John Riddoch.jpeg

John Riddoch (27 October 1827 – 15 July 1901) was a pastoralist and politician in the State of South Australia, brother and business partner of George Riddoch.

History[edit]

Riddoch was born at Turriff, in Aberdeenshire, Scotland, and arrived in Victoria with his parents and family in 1851, settling in Newtown, Geelong. He left for the Ovens River goldfields and was quite successful. He returned to Geelong and set himself up as a storekeeper and wine merchant. In 1861 he purchased Yallum Park Estate, a sheep and cattle station near Penola.[1] He founded the Coonawarra fruit colony there, and built a grand residence; he was noted for his hospitality.

In partnership with his brother, he bought up extensive tracts of land in the South-East of South Australia; by 1891 they owned 75,000 acres (30,000 ha) of pasture and farmland. Their greatest asset, Glencoe station, founded by Robert Leake and his brother Edward, covered 53,000 acres (21,000 ha), and carried 53,000 sheep, 3,500 cattle and 300 horses and featured a magnificent woolshed now held by the National Trust.[2] When the Riddoch brothers dissolved their partnership in 1898, John took the southern end and broke it up for closer settlement; George named his portion "Koorine".[3]

Politics[edit]

John was elected to the district of Victoria in the House of Assembly, and served from March 1865 to April 1870 with Adam Lindsay Gordon followed by James Umpherston then Henry Kent Hughes as colleagues, and from December 1871 to April 1873 with Edwin Derrington.

His brother George followed him as a member of the House of Assembly for the District of Victoria in 1893, and served a three-year term.
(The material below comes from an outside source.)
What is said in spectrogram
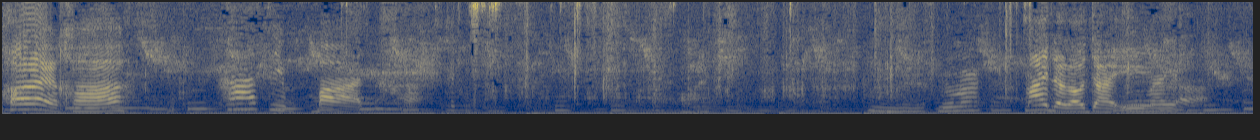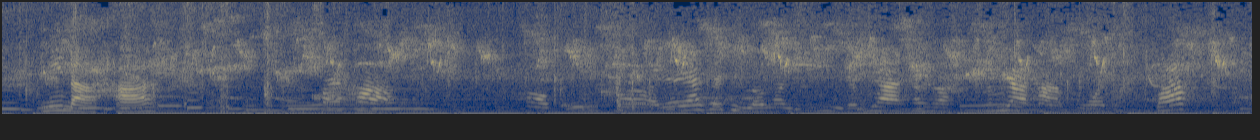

In 1901 he was returned to the Legislative Council as a representative of the Southern District, and retired at the end of 1909.
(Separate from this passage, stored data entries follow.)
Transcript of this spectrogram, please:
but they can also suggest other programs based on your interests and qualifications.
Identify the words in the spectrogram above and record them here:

Other interests[edit]

He was a good friend of the poet Adam Lindsay Gordon, who was a frequent guest at Yallum, and there wrote arguably his most famous poem The Sick Stockrider.[1] John and his brother were members of the Adelaide Club. He was the first chairman of the Penola District Council and a great supporter of the Penola Agricultural and Horticultural Society. He was an elder of the local Presbyterian Church.[4] He endowed the Mount Gambier Art Gallery, and presented them with his portrait, painted by Tennyson Cole.[1]

Family[edit]

He married Eliza or Elizabeth King ( – 2 October 1881) on 12 May 1854; he was survived by a son, John Alexander Riddoch of Katnook, and three daughters.

References[edit]

  1. ^ a b c Leith G. MacGillivray, 'Riddoch, John (1827–1901)', Australian Dictionary of Biography, National Centre of Biography, Australian National University, published in hardcopy 1988, accessed online 25 October 2014
  2. ^ "Glencoe woolshed". National Trust of Australia. Retrieved 5 April 2015.
  3. ^ "Photo gallery". Glencoe Progress Association. Retrieved 5 April 2015.
  4. ^ "The Late Mr. J. Riddoch". The Advertiser. Adelaide: National Library of Australia. 16 July 1901. p. 5. Retrieved 25 October 2014.